Dr. Anita Aldrich Recreation and Abilities Laboratory



This flexible lab space will house specialized adapted recreation and sport equipment such as sport wheelchairs, recumbent bicycles, and modified golf clubs, but also adaptive resources that are designed to enable mastery of other types of activities such as art, music, dance and outdoor recreation activities.

There will be equipment for many disability-specific activities such as "beep-ball," "seated volleyball," and "Goal Ball," but also tools that allow persons with disabilities to participate alongside others without being segregated into specialized programs. Specialized grips to assist in painting, drawing, throwing, striking, catching or playing a video game; sound-making game equipment to assist in locating balls or bases, and sensory-based modifications that suit the needs of those with sensory processing difficulty are all part of this learning space.

In addition, a multipurpose, latex-free floor will be in place to accommodate the use of ambulatory devices such as braces, walkers or sports wheelchairs, but also allowing for this open-space area to serve as a dance and movement studio for not only the therapeutic recreation program, but also the Bearcat Steppers Dance Team and the Northwest Dance Club.

Student Impact

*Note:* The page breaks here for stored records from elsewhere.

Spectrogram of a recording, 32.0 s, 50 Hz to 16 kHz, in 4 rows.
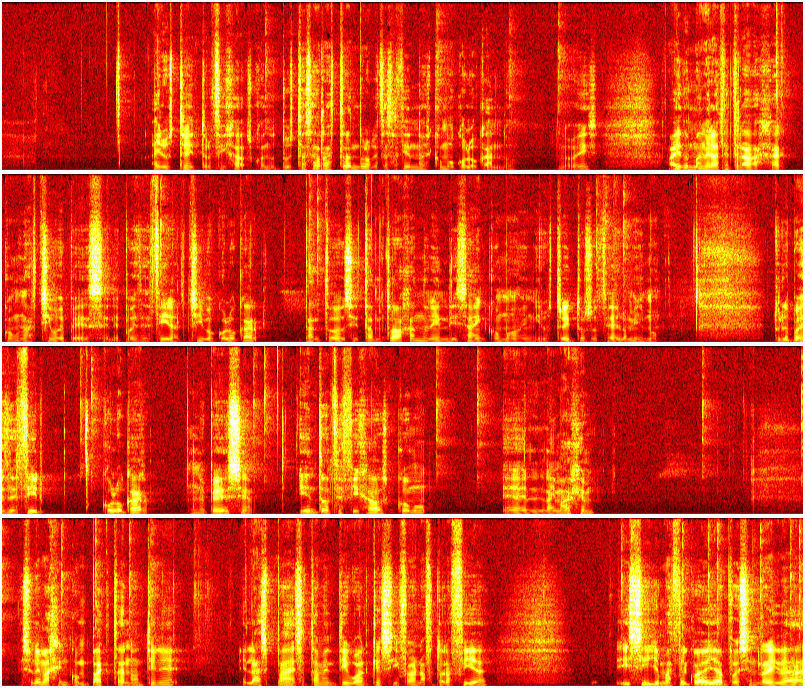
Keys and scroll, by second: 2.8 <, 7.8 BackSpace, 30.2 z.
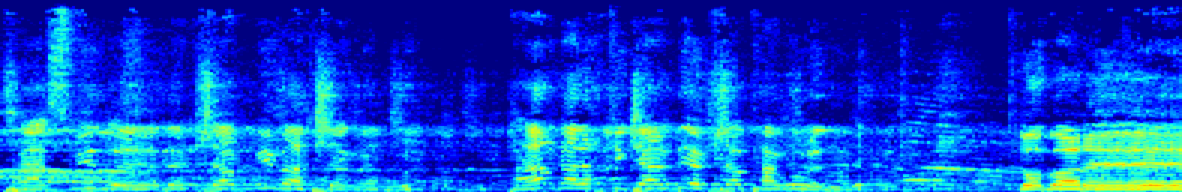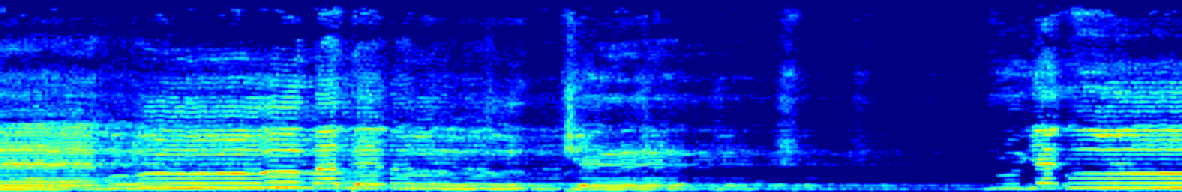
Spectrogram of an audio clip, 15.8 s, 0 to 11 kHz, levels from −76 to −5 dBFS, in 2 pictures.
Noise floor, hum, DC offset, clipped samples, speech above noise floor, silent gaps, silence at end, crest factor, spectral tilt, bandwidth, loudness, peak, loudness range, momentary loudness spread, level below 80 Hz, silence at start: -58 dBFS; none; under 0.1%; under 0.1%; 28 dB; none; 0 s; 18 dB; -3 dB/octave; 11 kHz; -29 LUFS; -12 dBFS; 9 LU; 17 LU; -56 dBFS; 0 s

Therapeutic recreation is a bachelor’s-level degree that leads to a national certification as a Certified Therapeutic Recreation Specialist (CTRS).

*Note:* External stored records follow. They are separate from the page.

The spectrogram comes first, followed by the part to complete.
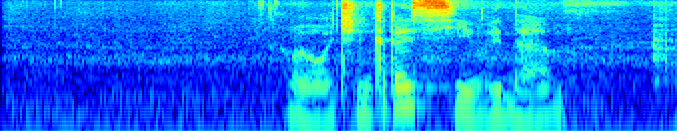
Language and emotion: Russian, positive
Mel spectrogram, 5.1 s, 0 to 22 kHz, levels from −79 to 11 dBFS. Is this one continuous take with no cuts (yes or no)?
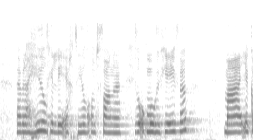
no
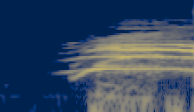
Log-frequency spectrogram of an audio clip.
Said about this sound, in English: Roar! And scary animals too.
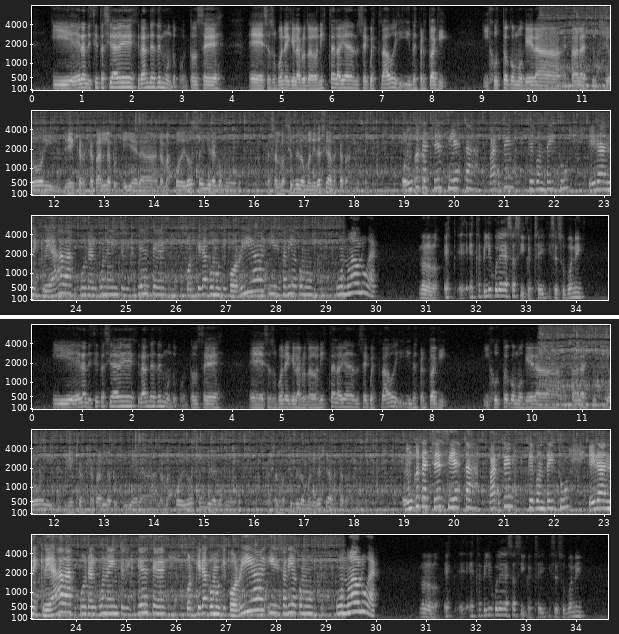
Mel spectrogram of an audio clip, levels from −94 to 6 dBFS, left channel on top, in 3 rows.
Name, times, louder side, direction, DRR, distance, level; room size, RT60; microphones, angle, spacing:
voice 1, 0.4-3.8 4.3-8.3 9.0-15.7 16.3-18.3 19.0-19.5 30.9-34.2, left 5 dB, 85° left, 0.4 m, -32 dB
sound 1, 10.1-29.4, right 1 dB, 35° right, 1.5 m, -37 dB
voice 2, 19.0-28.8 29.2-30.0, right 7 dB, 70° right, 0.3 m, -26 dB
3.1 x 2.2 x 2.8 m
head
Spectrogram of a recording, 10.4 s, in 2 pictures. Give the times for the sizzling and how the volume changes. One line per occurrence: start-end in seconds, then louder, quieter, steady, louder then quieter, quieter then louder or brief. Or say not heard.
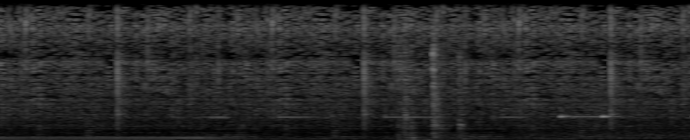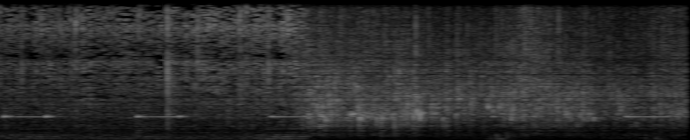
0.0-10.3 louder.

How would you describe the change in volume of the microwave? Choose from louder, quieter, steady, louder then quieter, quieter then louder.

CTRS professionals work in:

The program consists of about 30 undergraduate students and an online graduate program of about 40 students. Northwest’s program is nationally known and annually hosts the Midwest Symposium on Therapeutic Recreation with attendance of about 250 recreation therapists from throughout the country.

Contact Us

Learn more by contacting the Northwest Foundation at
660.562.1248 or